◆ **Brief**
Output the entries word for word. Omit images.

[Collection entries]
########

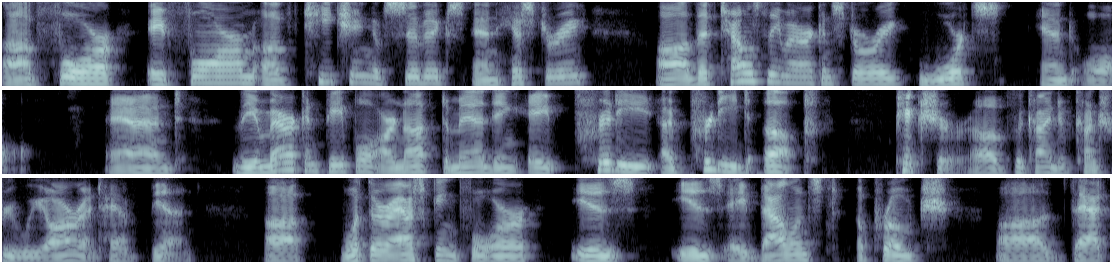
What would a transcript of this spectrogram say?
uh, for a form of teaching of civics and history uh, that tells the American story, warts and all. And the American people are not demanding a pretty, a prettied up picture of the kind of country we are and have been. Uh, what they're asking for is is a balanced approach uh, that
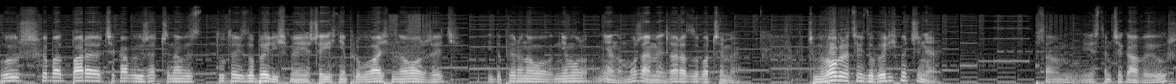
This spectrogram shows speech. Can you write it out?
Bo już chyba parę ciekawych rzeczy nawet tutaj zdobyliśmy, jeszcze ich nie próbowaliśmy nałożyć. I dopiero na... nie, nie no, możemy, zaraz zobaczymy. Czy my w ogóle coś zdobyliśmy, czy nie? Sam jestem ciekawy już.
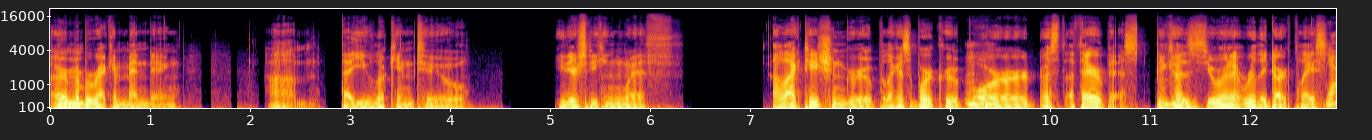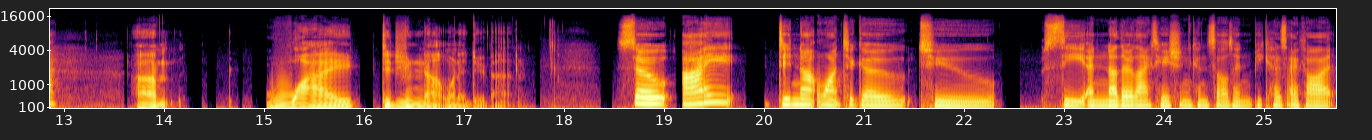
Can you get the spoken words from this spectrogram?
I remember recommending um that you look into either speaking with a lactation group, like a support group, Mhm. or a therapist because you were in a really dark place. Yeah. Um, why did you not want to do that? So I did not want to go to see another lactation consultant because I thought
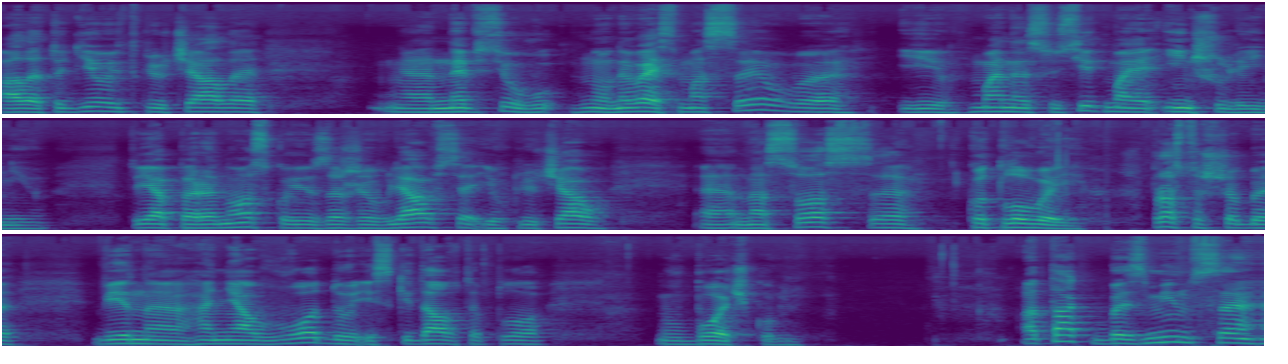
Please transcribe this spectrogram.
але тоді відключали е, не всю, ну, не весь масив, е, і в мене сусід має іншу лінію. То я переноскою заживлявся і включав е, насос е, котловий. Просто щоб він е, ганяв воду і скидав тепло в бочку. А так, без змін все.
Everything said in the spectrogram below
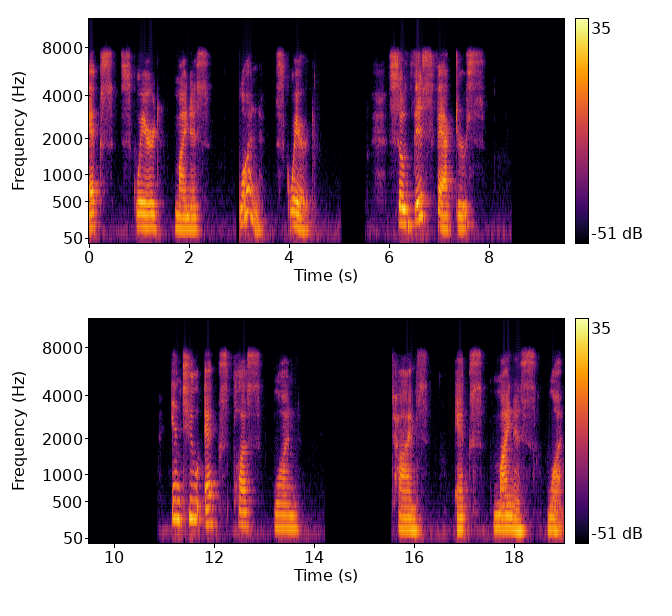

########

◆ **Problem solution**
What would a transcript of this spectrogram say?
uh, for a form of teaching of civics and history uh, that tells the American story, warts and all. And the American people are not demanding a pretty, a prettied up picture of the kind of country we are and have been. Uh, what they're asking for is is a balanced approach uh, that
This spectrogram shows speech. Can you write it out?
Bo już chyba parę ciekawych rzeczy nawet tutaj zdobyliśmy, jeszcze ich nie próbowaliśmy nałożyć. I dopiero na... nie, nie no, możemy, zaraz zobaczymy. Czy my w ogóle coś zdobyliśmy, czy nie? Sam jestem ciekawy już.
Can you get the spoken words from this spectrogram?
I remember recommending um that you look into either speaking with a lactation group, like a support group, Mhm. or a therapist because you were in a really dark place. Yeah. Um, why did you not want to do that? So I did not want to go to see another lactation consultant because I thought
Please transcribe this spectrogram.
але тоді відключали е, не всю, ну, не весь масив, е, і в мене сусід має іншу лінію. То я переноскою заживлявся і включав е, насос е, котловий. Просто щоб він е, ганяв воду і скидав тепло в бочку. А так, без змін все.
Everything said in the spectrogram below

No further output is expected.